Advocates are asking the department for what they see as the next best thing to more money: Greater flexibility with the funds they actually have.
Parents would be able to take their child's Title I dollars to any school of their choice, including a private school, under an amendment to the Senate budget.
The U.S. Department of Education will consider extending project deadlines for one year for Race to the Top winners that need more time.
The legislation doesn't have major implications for K-12 schools, but it does govern some job training programs that have an education component.
Could school choice legislation be coming to a Congress—or at least to a GOP-controlled U.S. House of Representatives—near you? Vouchers, which are seeing some fresh momentum in states, aren't a new idea, politically—many Republicans in Washington have long been fans. (For instance, U.S. Rep. John A. Boehner, R-Ohio, the House speaker, has long been a big champion of the D.C. Opportunity Scholarship Program.) And now Rep. Eric Cantor, R-Va., the second-top-banana in the House, is getting in on the act.

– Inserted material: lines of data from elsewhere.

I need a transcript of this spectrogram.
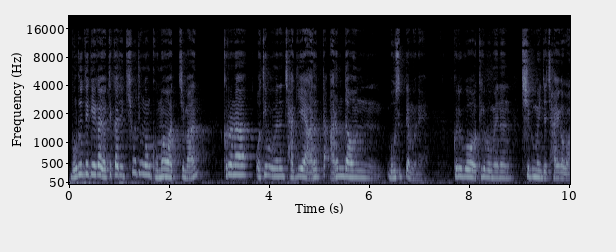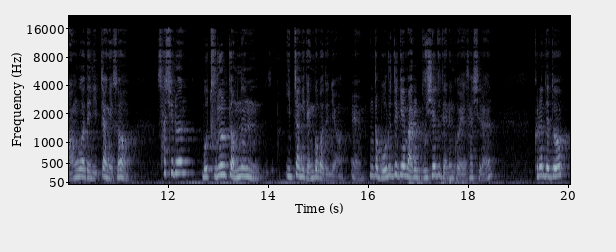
모르드게가 여태까지 키워준 건 고마웠지만 그러나 어떻게 보면은 자기의 아름다운 모습 때문에 그리고 어떻게 보면은 지금은 이제 자기가 왕후가 된 입장에서 사실은 뭐 두려울 게 없는 입장이 된 거거든요. 예. 그러니까 모르드게의 말을 무시해도 되는 거예요, 사실은. 그런데도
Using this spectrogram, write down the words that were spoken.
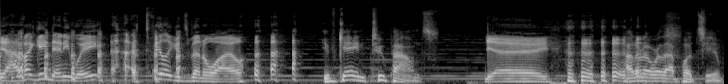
Yeah, have I gained any weight? I feel like it's been a while. You've gained two pounds. Yay. I don't know where that puts you.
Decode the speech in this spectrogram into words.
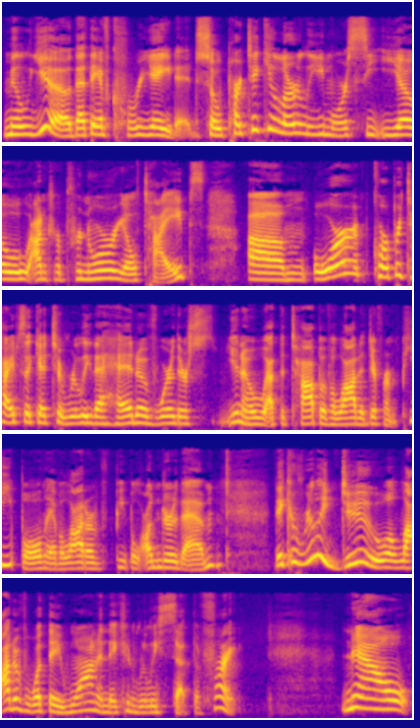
milieu that they have created. So, particularly more CEO entrepreneurial types. Um, or corporate types that get to really the head of where there's, you know, at the top of a lot of different people. They have a lot of people under them. They can really do a lot of what they want and they can really set the frame. Now,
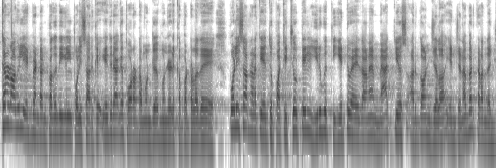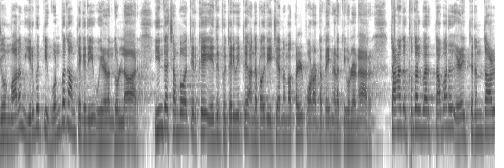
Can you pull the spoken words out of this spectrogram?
கனடாவில் எட்மண்டன் பகுதியில் போலீசார் போலீசாருக்கு எதிராக போராட்டம் ஒன்று முன்னெடுக்கப்பட்டுள்ளது. போலீசார் நடத்திய துப்பாக்கிச் சூட்டில் இருபத்தி எட்டு வயதான மேத்யூஸ் அர்கான்ஜெலா என்ற நபர் கடந்த ஜூன் மாதம் இருபத்தி ஒன்பதாம் தேதி உயிரிழந்துள்ளார். இந்த சம்பவத்திற்கு எதிர்ப்பு தெரிவித்து அந்த பகுதியைச் சேர்ந்த மக்கள் போராட்டத்தை நடத்தியுள்ளனர். தனது புதல்வர் தவறு இழைத்திருந்தால்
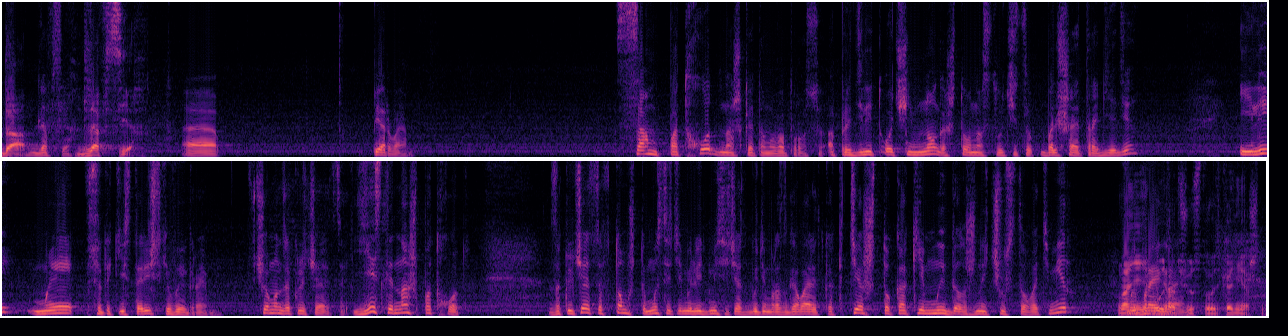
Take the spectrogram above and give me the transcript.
Да. для всех. Для всіх. Первое. Сам подход наш к этому вопросу определит очень много, что у нас случится большая трагедия, или мы все-таки исторически выиграем. В чем он заключается? Если наш подход заключается в том, что мы с этими людьми сейчас будем разговаривать как те, что, как и мы, должны чувствовать мир, Они мы не будут проиграем. так чувствовать, конечно.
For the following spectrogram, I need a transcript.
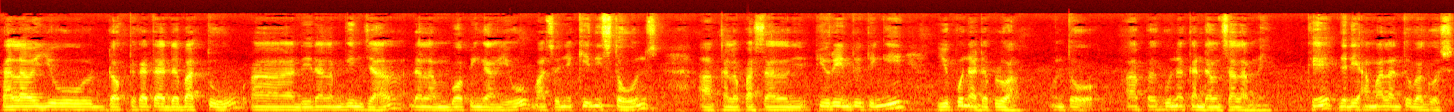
kalau you doktor kata ada batu uh, di dalam ginjal dalam buah pinggang you maksudnya kidney stones uh, kalau pasal purin tu tinggi you pun ada peluang untuk apa gunakan daun salam ni. Okey? Jadi amalan tu bagus.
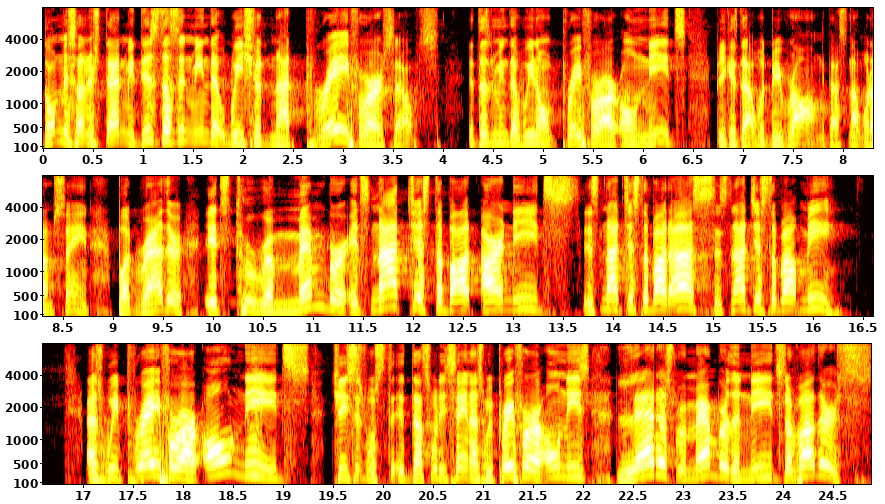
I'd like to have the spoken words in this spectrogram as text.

Cantor doesn't have a long record on K-12, but it's clear he wants folks...
U.S. Sen. Harkin is planning to introduce an amendment to a year-long spending bill that would make the across-the-board sequestration cuts a little easier for schools to cope with.
Legislators have taken an interest in early childhood education.
The Network for Public Education will support political candidates who oppose high-stakes testing, mass school closures, and the "privatizing" of public schools.
As part of its Education Nation project, NBC News has created an interactive map highlighting states' new academic goals for schools under No Child Left Behind Act waivers.
Carmel Martin, who has been one of U.S. Secretary of Education Arne Duncan's right-hand people, will leave the Education Department and head to the Center for American Progress.